WHAT YOU WILL DO: Copy out the full listing exactly, omitting any picture it contains.

DATA EXCERPTS:
____

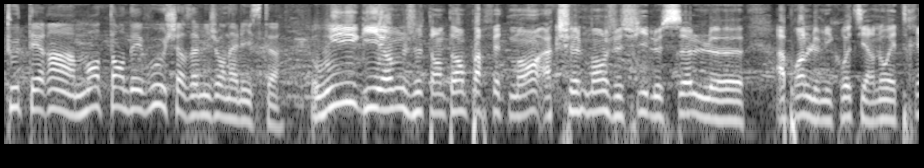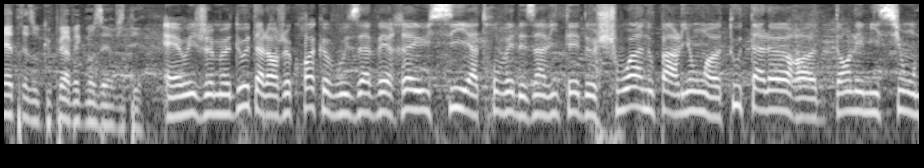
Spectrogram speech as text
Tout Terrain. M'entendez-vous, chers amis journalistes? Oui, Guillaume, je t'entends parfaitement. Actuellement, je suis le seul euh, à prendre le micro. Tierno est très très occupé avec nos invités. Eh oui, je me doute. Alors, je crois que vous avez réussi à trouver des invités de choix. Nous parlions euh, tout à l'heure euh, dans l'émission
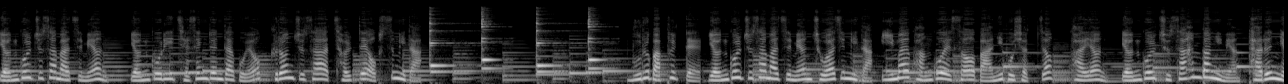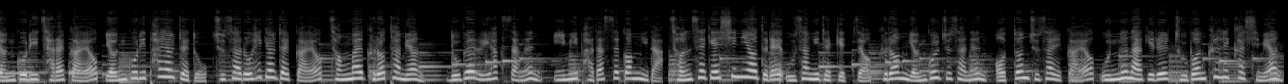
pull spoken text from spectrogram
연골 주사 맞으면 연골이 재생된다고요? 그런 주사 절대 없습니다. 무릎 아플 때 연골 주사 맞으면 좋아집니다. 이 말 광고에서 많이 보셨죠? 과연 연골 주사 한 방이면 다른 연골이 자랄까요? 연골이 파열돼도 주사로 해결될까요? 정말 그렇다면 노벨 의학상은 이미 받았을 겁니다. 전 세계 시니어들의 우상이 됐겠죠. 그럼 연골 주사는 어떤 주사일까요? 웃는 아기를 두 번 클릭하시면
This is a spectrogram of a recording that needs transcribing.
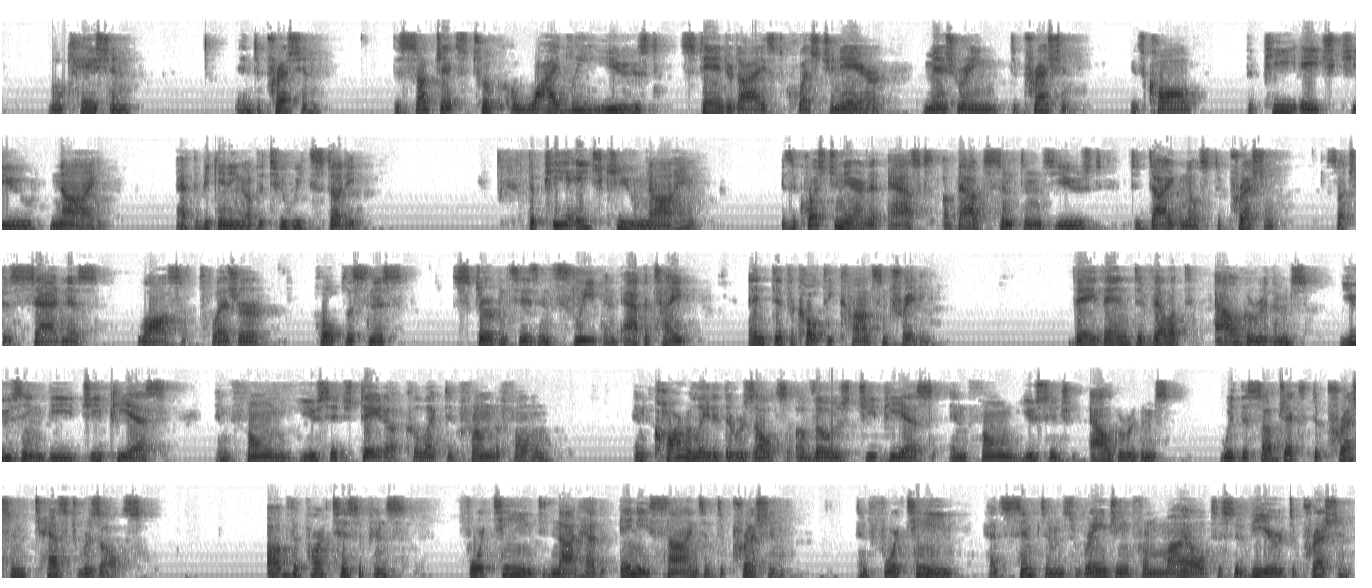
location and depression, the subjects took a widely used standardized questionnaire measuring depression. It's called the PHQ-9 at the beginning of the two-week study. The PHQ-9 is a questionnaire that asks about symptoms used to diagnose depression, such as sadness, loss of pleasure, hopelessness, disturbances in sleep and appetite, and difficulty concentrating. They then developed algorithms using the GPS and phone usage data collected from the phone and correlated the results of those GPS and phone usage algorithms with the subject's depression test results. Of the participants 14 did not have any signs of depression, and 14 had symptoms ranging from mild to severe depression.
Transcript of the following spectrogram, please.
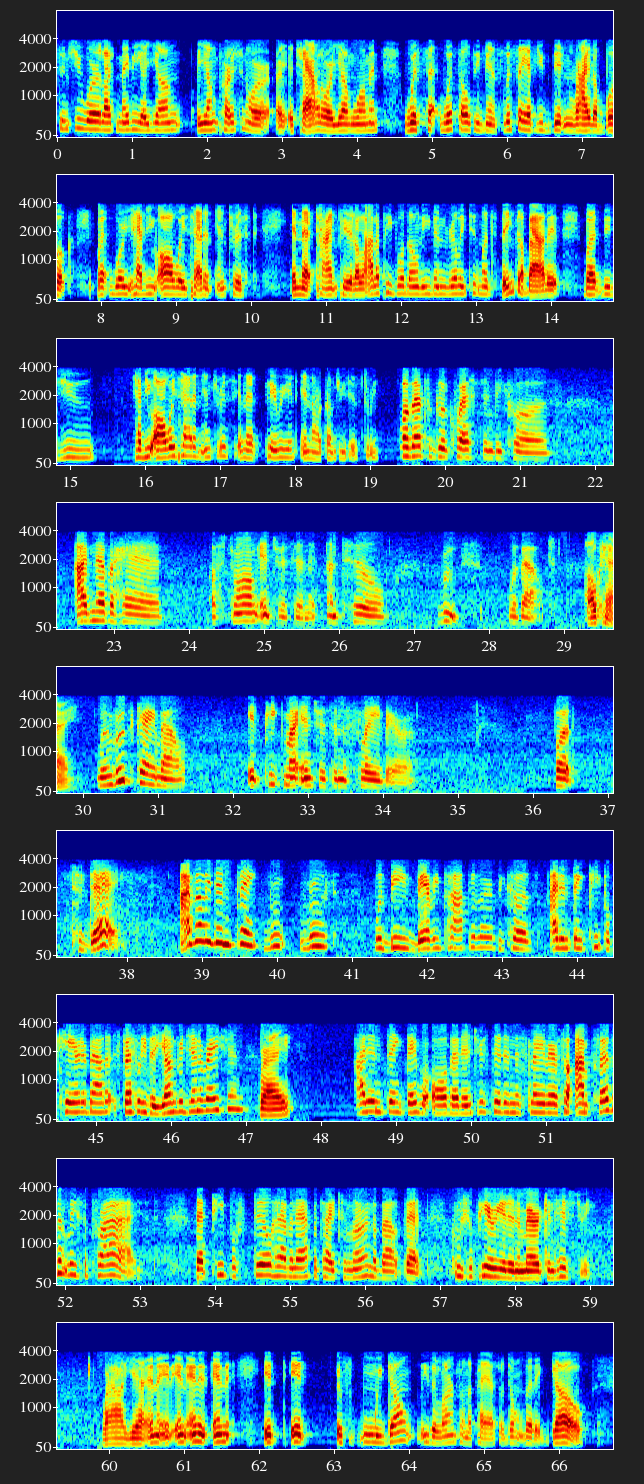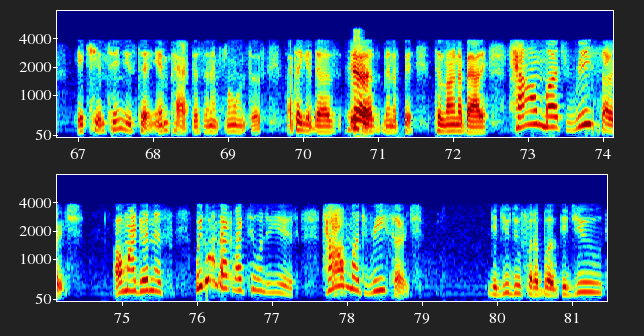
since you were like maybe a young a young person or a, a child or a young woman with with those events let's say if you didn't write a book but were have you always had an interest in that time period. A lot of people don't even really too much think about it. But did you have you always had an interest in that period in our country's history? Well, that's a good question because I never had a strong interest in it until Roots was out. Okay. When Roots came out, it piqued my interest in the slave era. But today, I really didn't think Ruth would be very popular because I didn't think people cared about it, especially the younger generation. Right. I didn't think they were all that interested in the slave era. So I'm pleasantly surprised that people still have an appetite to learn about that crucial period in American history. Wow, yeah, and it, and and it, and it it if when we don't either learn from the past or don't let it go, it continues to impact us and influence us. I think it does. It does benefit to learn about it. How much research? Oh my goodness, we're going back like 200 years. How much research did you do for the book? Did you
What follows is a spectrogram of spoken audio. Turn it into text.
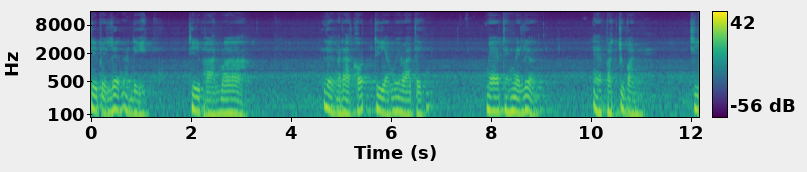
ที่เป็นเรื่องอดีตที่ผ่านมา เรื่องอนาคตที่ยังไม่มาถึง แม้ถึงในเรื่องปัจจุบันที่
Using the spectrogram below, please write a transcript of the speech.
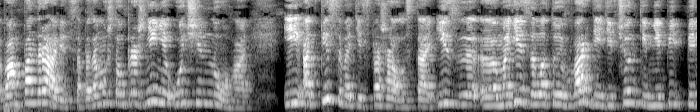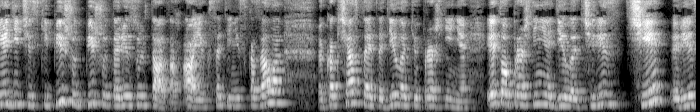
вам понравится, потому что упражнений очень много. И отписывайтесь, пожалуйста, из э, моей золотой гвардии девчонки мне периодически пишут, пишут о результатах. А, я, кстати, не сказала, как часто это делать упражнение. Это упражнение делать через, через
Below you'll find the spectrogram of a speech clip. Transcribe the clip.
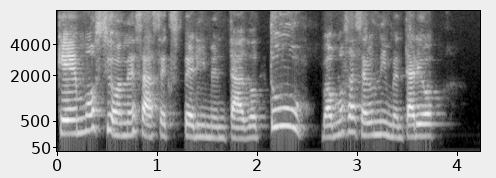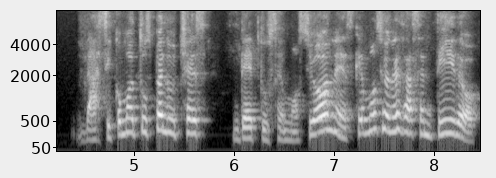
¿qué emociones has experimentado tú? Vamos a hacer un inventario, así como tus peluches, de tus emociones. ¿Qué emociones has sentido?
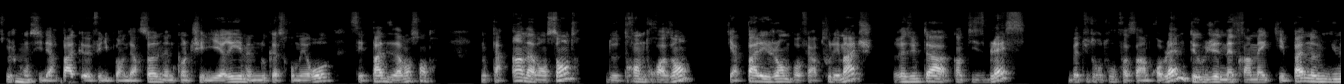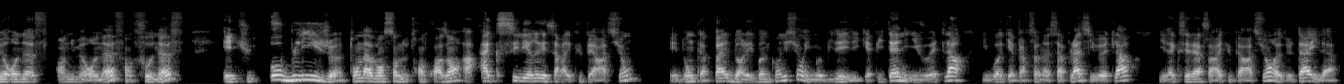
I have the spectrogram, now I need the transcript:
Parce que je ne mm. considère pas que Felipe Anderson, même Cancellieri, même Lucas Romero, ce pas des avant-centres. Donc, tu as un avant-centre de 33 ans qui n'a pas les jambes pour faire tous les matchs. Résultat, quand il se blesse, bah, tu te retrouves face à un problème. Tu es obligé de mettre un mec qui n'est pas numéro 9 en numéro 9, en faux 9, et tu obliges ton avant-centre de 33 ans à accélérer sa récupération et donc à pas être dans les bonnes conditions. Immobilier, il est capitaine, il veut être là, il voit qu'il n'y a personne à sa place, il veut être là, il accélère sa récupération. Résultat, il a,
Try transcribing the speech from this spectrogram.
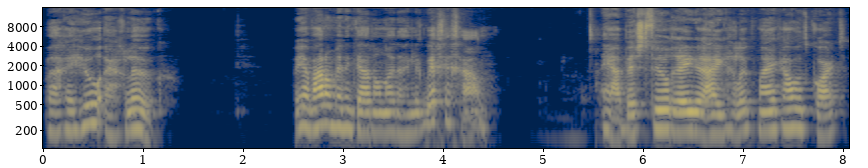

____

EXERCISE RESPONSE:
Spectrogram speech as text
Tout Terrain. M'entendez-vous, chers amis journalistes? Oui, Guillaume, je t'entends parfaitement. Actuellement, je suis le seul euh, à prendre le micro. Tierno est très très occupé avec nos invités. Eh oui, je me doute. Alors, je crois que vous avez réussi à trouver des invités de choix. Nous parlions euh, tout à l'heure euh, dans l'émission
pull spoken text from spectrogram
연골 주사 맞으면 연골이 재생된다고요? 그런 주사 절대 없습니다. 무릎 아플 때 연골 주사 맞으면 좋아집니다. 이 말 광고에서 많이 보셨죠? 과연 연골 주사 한 방이면 다른 연골이 자랄까요? 연골이 파열돼도 주사로 해결될까요? 정말 그렇다면 노벨 의학상은 이미 받았을 겁니다. 전 세계 시니어들의 우상이 됐겠죠. 그럼 연골 주사는 어떤 주사일까요? 웃는 아기를 두 번 클릭하시면
This is a spectrogram of a recording that needs transcribing.
location and depression, the subjects took a widely used standardized questionnaire measuring depression. It's called the PHQ-9 at the beginning of the two-week study. The PHQ-9 is a questionnaire that asks about symptoms used to diagnose depression, such as sadness, loss of pleasure, hopelessness, disturbances in sleep and appetite, and difficulty concentrating. They then developed algorithms using the GPS and phone usage data collected from the phone and correlated the results of those GPS and phone usage algorithms with the subject's depression test results. Of the participants 14 did not have any signs of depression, and 14 had symptoms ranging from mild to severe depression.
Transcript of the following spectrogram, please.
since you were like maybe a young a young person or a, a child or a young woman with with those events let's say if you didn't write a book but were have you always had an interest in that time period. A lot of people don't even really too much think about it. But did you have you always had an interest in that period in our country's history? Well, that's a good question because I never had a strong interest in it until Roots was out. Okay. When Roots came out, it piqued my interest in the slave era. But today, I really didn't think Ruth would be very popular because I didn't think people cared about it, especially the younger generation. Right. I didn't think they were all that interested in the slave era. So I'm pleasantly surprised that people still have an appetite to learn about that crucial period in American history. Wow, yeah, and it, and and it, and it it if when we don't either learn from the past or don't let it go, it continues to impact us and influence us. I think it does. It does benefit to learn about it. How much research? Oh my goodness, we're going back like 200 years. How much research did you do for the book? Did you
What follows is a spectrogram of spoken audio. Turn it into text.
ที่เป็นเรื่องอดีตที่ผ่านมา เรื่องอนาคตที่ยังไม่มาถึง แม้ถึงในเรื่องปัจจุบันที่
Using the spectrogram below, please write a transcript of the speech.
вам понравится, потому что упражнений очень много. И отписывайтесь, пожалуйста, из э, моей золотой гвардии девчонки мне периодически пишут, пишут о результатах. А, я, кстати, не сказала, как часто это делать упражнение. Это упражнение делать через, через
Below you'll find the spectrogram of a speech clip. Transcribe the clip.
¿qué emociones has experimentado tú? Vamos a hacer un inventario, así como tus peluches, de tus emociones. ¿Qué emociones has sentido?
I have the spectrogram, now I need the transcript:
Parce que je ne mm. considère pas que Felipe Anderson, même Cancellieri, même Lucas Romero, ce pas des avant-centres. Donc, tu as un avant-centre de 33 ans qui n'a pas les jambes pour faire tous les matchs. Résultat, quand il se blesse, bah, tu te retrouves face à un problème. Tu es obligé de mettre un mec qui n'est pas numéro 9 en numéro 9, en faux 9, et tu obliges ton avant-centre de 33 ans à accélérer sa récupération et donc à pas être dans les bonnes conditions. Immobilier, il est capitaine, il veut être là, il voit qu'il n'y a personne à sa place, il veut être là, il accélère sa récupération. Résultat, il a,
Try transcribing the speech from this spectrogram.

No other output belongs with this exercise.